- Fencing and landscaping: Many miles of the FEC corridor, particularly in densely populated downtowns, are easily accessible to pedestrians from nearby sidewalks and roadways. Sunrail, the commuter line in Central Florida, “observed a 91% reduction in trespassers over the two years following the installation of fencing in the Sanford area in 2018,” the application says.
- “Do Not Stop on Tracks” and crisis support signage: Many motorists do not recognize the potential hazards facing them when they approach a crossing.
According to the application, the Florida East Coast line would maintain “a state of good repair of the project components” through existing maintenance agreements with municipalities.
Brightline would take care of components not covered by the agreements, and “would maintain the elements installed as part of this project.” Costs associated with maintenance would be paid by local governments and municipalities or by Brightline with funds generated through revenues.
This not the first time regulators and rail operators have sought to curb the carnage along rail lines.
Before Brightline resumed service last November after a long COVID-induced hiatus, the company spent millions to upgrade its safety systems and launch a public awareness campaign.
But on the first formal day of operations, an inaugural train traveling south from West Palm Beach struck a vehicle that attempted to cross the tracks in Pompano Beach.
In the ensuing three months, there have been several more collisions between trains and vehicles along the 66.5-mile stretch of Florida East Coast Railway tracks between West Palm Beach and Miami.

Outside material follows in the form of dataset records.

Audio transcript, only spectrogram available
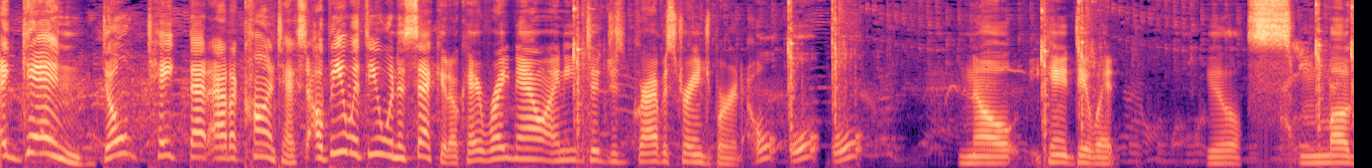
Again, don't take that out of context. I'll be with you in a second, okay? Right now, I need to just grab a strange bird. Oh, oh, oh. No, you can't do it. You little smug.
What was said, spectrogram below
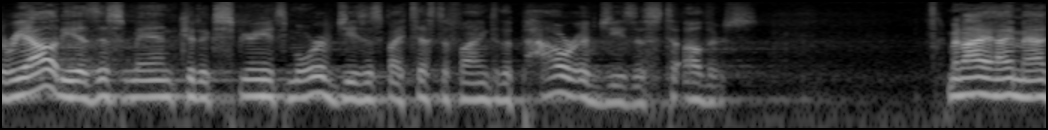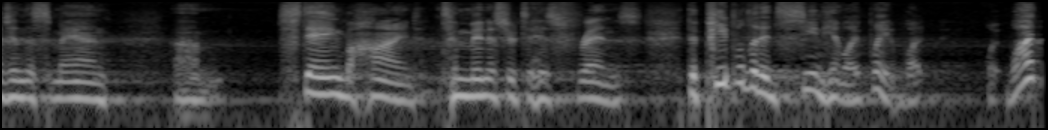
The reality is, this man could experience more of Jesus by testifying to the power of Jesus to others. I mean, I, I imagine this man um, staying behind to minister to his friends. The people that had seen him, like, wait, what? Wait, what?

In February, the Federal Railroad Administration called a meeting of railroad managers, law enforcement and city officials in Boynton Beach to discuss the proliferation of accidents in South Florida and to set the tone for a series of action plans with the help of public money.

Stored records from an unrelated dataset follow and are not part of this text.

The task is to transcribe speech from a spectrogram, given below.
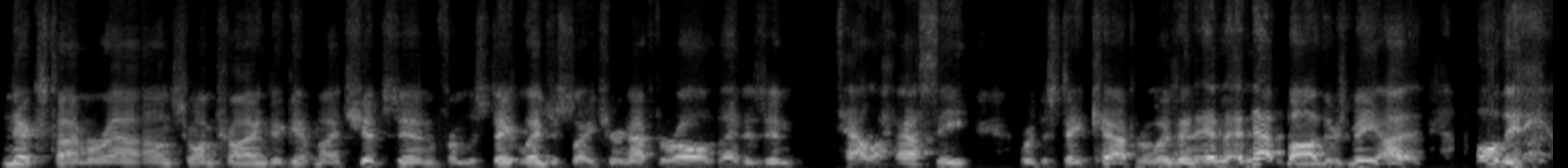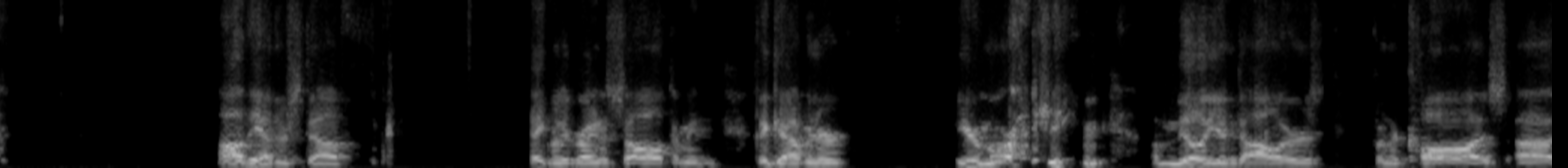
next time around. So I'm trying to get my chips in from the state legislature. And after all, that is in Tallahassee, where the state capital is. And, and, and that bothers me. I, all the all the other stuff, take with a grain of salt. I mean, the governor earmarking a million dollars for the cause. Uh,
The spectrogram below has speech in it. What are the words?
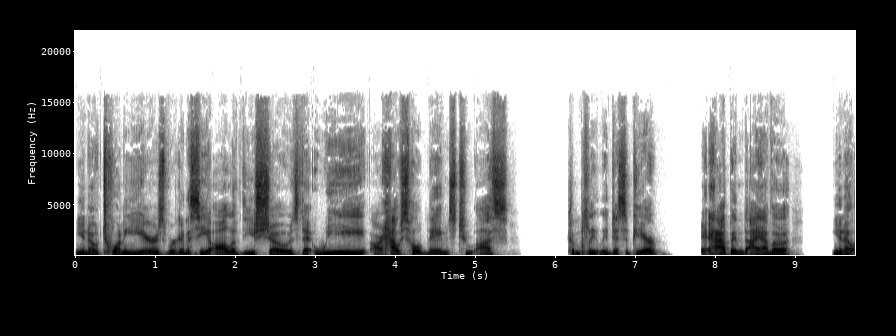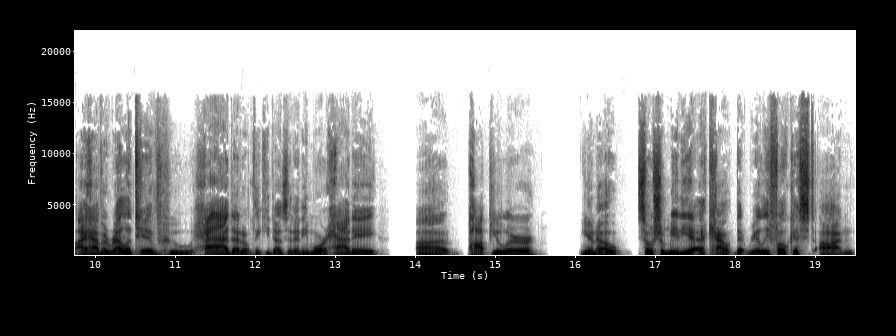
you know 20 years we're going to see all of these shows that we are household names to us completely disappear it happened i have a you know i have a relative who had i don't think he does it anymore had a uh, popular you know social media account that really focused on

The FRA also launched a series of inspections at crossings that have been the scenes of accidents. The results of those inspections have yet to be made public.
A spokeswoman said the agency is returning to South Florida this month to hold another Town Hall meeting in Miami with public officials and engineers to “discuss best practices and needs.” A meeting is planned for Broward County at an unspecified date.
Brightline, the FEC and the state elected to move ahead with their joint project not long after the Boynton Beach meeting.
In their application, they acknowledged the prospects for more deaths and injuries could well heighten as South Florida’s population continues to grow and Brightline extends its South Florida line, which serves the downtowns of Fort Lauderdale, West Palm Beach and Miami, to Orlando next year.
The new link to Central Florida will add 36 passenger trains along the corridor each day, the application says.
The Florida East Coast line is also making significant improvements “that could increase freight rail to about 24 trains per day and expand the average train length to 8,150 feet,” the applicants say.
Soon, Tri-Rail, the publicly subsidized commuter line that serves 18 stations between Palm Beach County and Miami International Airport along the CSX line west of I-95, will use a portion of the FEC corridor in Miami-Dade County when it starts serving downtown Miami.
Finally, over the next several years, new commuter rail services along the FEC corridor are planned for Broward and Miami-Dade counties.
“The passenger and freight traffic growth could mean that segments of the corridor may see more than 60 trains a day by 2023,” according to the application. “The growth of rail traffic and population will increase human/rail traffic conflicts and the number of incidents will likely rise if no action is taken.”